Digital Identity EcosystemsStarted in December 2021
A research on the impact of the upcoming European (digital) identity regulations on the financial sector.
The European Union is creating an eIDAS compatible European Self-Sovereign Identity Framework (ESSIF). The ESSIF makes use of decentralized identifiers (DIDs) and the European Blockchain Services Infrastructure (EBSI).
There is a lot of uncertainty in the upcoming EU regulations (eIDAS2). What kind of problems can we expect in the current and future way of working and how can we mitigate that? Which standards are needed to adhere to the new regulations? The financial sector has the opportunity to pro-actively influence infrastructure and regulation. TNO is working together with ABN AMRO, Achmea and ING on this topic.
Self-Sovereign Identity (SSI)
Self-sovereign identity (SSI) is an approach to digital identity that gives individuals control of their digital identities. SSI addresses the difficulty of establishing trust in an interaction. In order to be trusted, one party in an interaction will present credentials to the other parties, and those relying parties can verify that the credentials came from an issuer that they trust. In this way, the verifier's trust in the issuer is transferred to the credential holder. This basic structure of SSI with three participants is sometimes called "the trust triangle".
In an SSI system, holders generate and control unique identifiers called decentralized identifiers. Most SSI systems are decentralized, where the credentials are managed using crypto wallets and verified using public-key cryptography anchored on a distributed ledger. The credentials may contain data from an issuer's database, a social media account, a history of transactions on an e-commerce site, or attestation from friends or colleagues.
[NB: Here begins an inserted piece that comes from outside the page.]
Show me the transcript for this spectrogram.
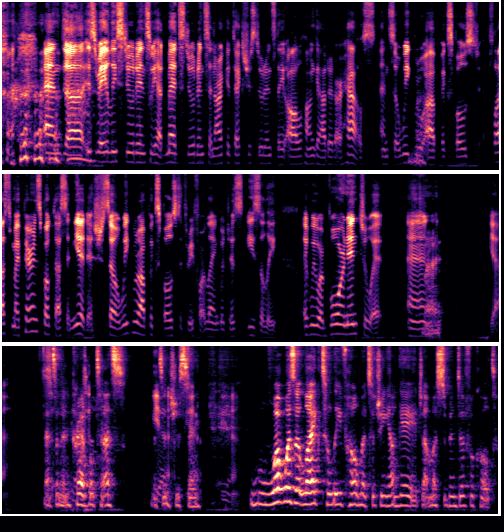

Goals & Objectives
Currently banks develop their own apps for digital transactions. These include mitigating measures to reduce risks of illicit transactions. EU Regulations (eIDAS2) could result banks having to accept third party apps for digital transactions. Banks could lose control on risks they now mitigate in their proprietary apps.
Proof of Concept and Pilot phase
The introduction of the EDIW will have great benefits for individuals and businesses in Europe. To name a few: it will open up the currently localised market for digital services in the EU, and it will enable individuals to interact fully digitally with organisations, replacing the current hybrid form where information with high assurances has to be supported with physical evidence (passports, qualifications, etc.). Furthermore, institutions will receive verified information about their customers, which will enable them to further digitalise processes, saving on operational costs and improving customer satisfaction. However, despite the obvious benefits, the introduction of the EDIW also raises some concerns. These concerns are broadly explained in a position paper. We also created 2 in-depth articles that give a detailed look at the concerns and potential solutions. See the downloads below.
This project is part of the trend